Biology rarely re-invents the wheel. That is why proponents of the idea that presenilin (PS) and the proteolytic γ-secretases are one and the same will be pleased with a paper in tomorrow's Science by Bruno Martoglio and colleagues at the Swiss Federal Institute of Technology, Zurich, and the Samuel Lunenfeld Institute, Ontario, Canada. These scientists report the discovery of the signal peptide peptidases (SPP), a new family of intramembraneous proteases that have homology to the presenilins, thus lending credence to the notion that presenilins comprise the catalytic core of γ-secretase.
Many researchers in the Alzheimer community have been focusing on γ-secretase, as it is responsible for the proteolytic processing of amyloid precursor protein (AβPP) into the notorious Aβ. It is also thought to similarly cleave the notch receptor, and probably numerous other transmembrane proteins (see related news item, see related news item). However, the protease exists as a large multimeric complex, and this has made the identification of the catalytic component challenging. Although recent affinity purification experiments using γ-secretase inhibitors have isolated presenilin and the glycoprotein nicastrin (see related news item), direct proof of PS involvement in proteolysis, such as reconstituting its activity in a test tube, has remained elusive.
First author Andreas Weihofen et al. used a different type of test tube to prove SPP was a protease-yeast. The authors expressed the putative aspartyl protease in Saccharomyces cerevisiae, which has no known SPP homologs, and found that the genetically engineered cells were capable of proteolytically cleaving the SPP substrate. This suggests that presenilin, by virtue of homology, is also a protease. Furthermore, when the authors mutated one of the essential aspartate residues, proteolytic activity was almost completely abolished.

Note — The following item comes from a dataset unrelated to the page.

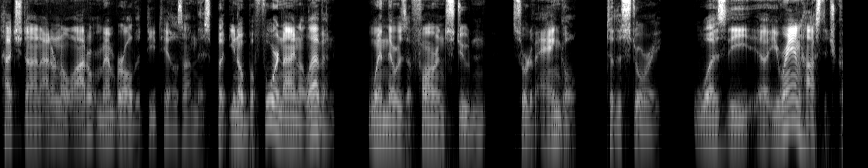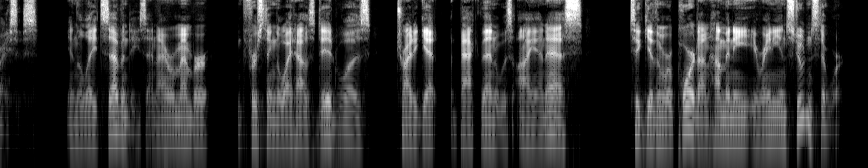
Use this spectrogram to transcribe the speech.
touched on, I don't know, I don't remember all the details on this, but, you know, before 9 11, when there was a foreign student sort of angle to the story, was the uh, Iran hostage crisis in the late 70s. And I remember the first thing the White House did was try to get, back then it was INS, to give them a report on how many Iranian students there were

As Michael Wolfe and Dennis Selkoe of Harvard Medical School point out in an accompanying perspective, the only other explanation for these results would be that SPP activated an endogenous protease in the yeast, a possibility they consider highly unlikely-or is it?
Sangram Sisodia, University of Chicago, points out that the authors' own data reveals yeast SPP subfamily members. These subfamily proteins most likely have endogenous partners, and it could be one of these partners that harbors the catalytic site and is activated by the exogenous SPP (see commentary below). This scenario would relegate SPPs and presenilins to the role of helper proteins, a function that has been previously proposed.—Tom Fagan
- Weihofen A, Binns K, Lemberg MK, Ashman K, Martoglio B. Identification of signal peptide peptidase, a presenilin-type aspartic protease. Science. 2002 Jun 21;296(5576):2215-8. PubMed.
- Wolfe MS, Selkoe DJ. Biochemistry. Intramembrane proteases--mixing oil and water. Science. 2002 Jun 21;296(5576):2156-7. PubMed.